- Rima D. Apple, PhD, Professor Emerita, University of Wisconsin–Madison, and recipient of the Edward Kremers Award in 1998;
- Mary Schaeffer Conroy, PhD, Professor Emerita, University of Colorado at Denver, and recipient of the George Urdang Medal in 1996;
- Arthur Daemmrich, PhD, AIHP Director and Director of the Lemelson Center for the Study of Invention and Innovation at the Smithsonian Institution, and recipient of the Edward Kremers Award in 2006;
- John Parascandola, PhD, Adjunct Faculty, University of Maryland, College Park, and recipient of the Edward Kremers Award in 1980 and the George Urdang Medal in 1994.
According to Dr. Richert, the task force was assembled to include “people who have been recipients of AIHP awards, have been long-time members of AIHP, and, in some cases, have held or hold leadership positions at AIHP.” He added that the task force addressed how the “awards system was conceived and functioned” and that the recommendations of the task force will modernize the Institute’s awards program. Task force members shared the view that “awards are a significant part of the Institute’s mission,” he stated.
Explaining changes to the George Urdang Medal, Dr. Richert said that most historians in the field have come to view the Urdang Medal as a lifetime achievement award, and the new protocol simply aligns the award’s stated purpose with its understanding in the field. Task force members also believed that offering a lifetime achievement award in the name of George Urdang, the founding Director of AIHP, is a fitting way for the Institute to both memorialize Professor Urdang and to honor scholars who, like him, devote their professional lives to studying the history pharmacy and pharmaceuticals.

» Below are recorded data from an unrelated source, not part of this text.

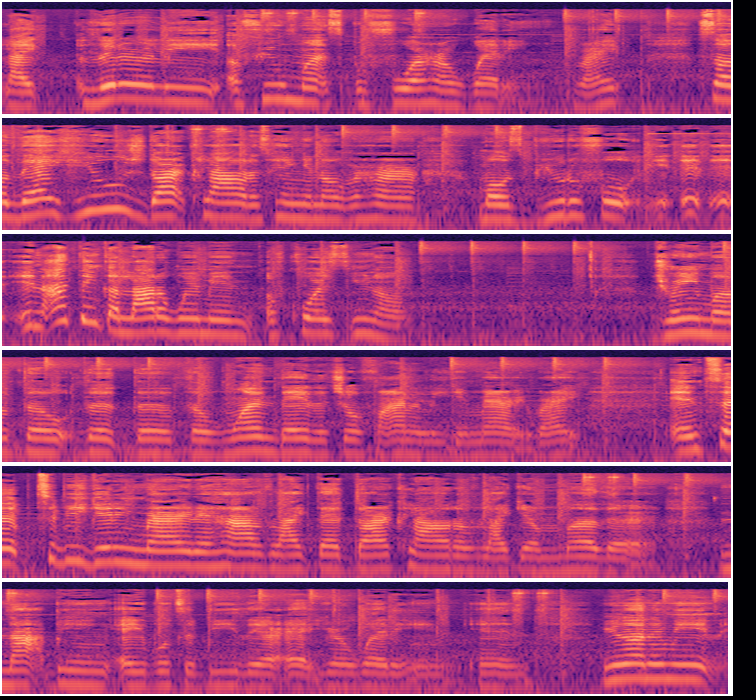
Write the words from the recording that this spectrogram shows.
like literally a few months before her wedding, right? So that huge dark cloud is hanging over her most beautiful. It, it, it, and I think a lot of women, of course, you know, dream of the, the the the one day that you'll finally get married, right? And to to be getting married and have like that dark cloud of like your mother not being able to be there at your wedding and you know what I mean?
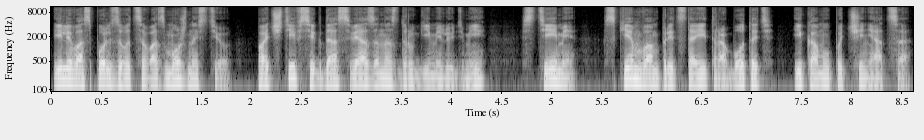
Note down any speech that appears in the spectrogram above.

Dr. Richert also noted that the Urdang Medal and the Edward Kremers Award had previously served largely duplicative purposes, differentiated only by the Kremers Award’s US citizenship restrictions. “Citizenship will be taken out of the equation,” he said, and the approved changes mean that “the Kremers Award will celebrate great writing in the history of pharmacy and pharmaceuticals from all across the globe.”
As originally established in 2015, the AIHP Glenn Sonnedecker Prize annually recognized the best published article about the history of some facet of pharmacy practice or pharmacy education in the United States. According to Richert, “the task force concluded that the Sonnedecker Prize had a worthy purpose, but relatively few articles were eligible for the award due to its focus.” The task force also concluded that an annual writing competition designed to generate manuscripts for AIHP’s academic journal would better advance the Institute’s mission and better honor Professor Glenn Sonnedecker, the founding editor of Pharmacy in History and namesake of the Sonnedecker Prize.
Dr. Richert added that, although the new Sonnedecker Prize will be open to writers of any age, the Institute particularly hopes that it will attract submissions from graduate students and early career researchers interested in the history of pharmacy and pharmaceuticals.
AIHP’s Board also approved a task force recommendation addressing the topical scope of the Institute’s awards program. AIHP’s awards and prizes are limited to work in the “field of the history of pharmacy and pharmaceuticals,” but the Board-approved protocol governing the Institute’s awards program states that the term “is broadly defined to encompass the history of all aspects (whether social, cultural, intellectual, economic, legal, or otherwise) of the science and practice of pharmacy and the development, use, and regulation of drugs, medicines, and pharmaceuticals.”
The approved changes to AIHP’s awards program will take effect January 1, 2021.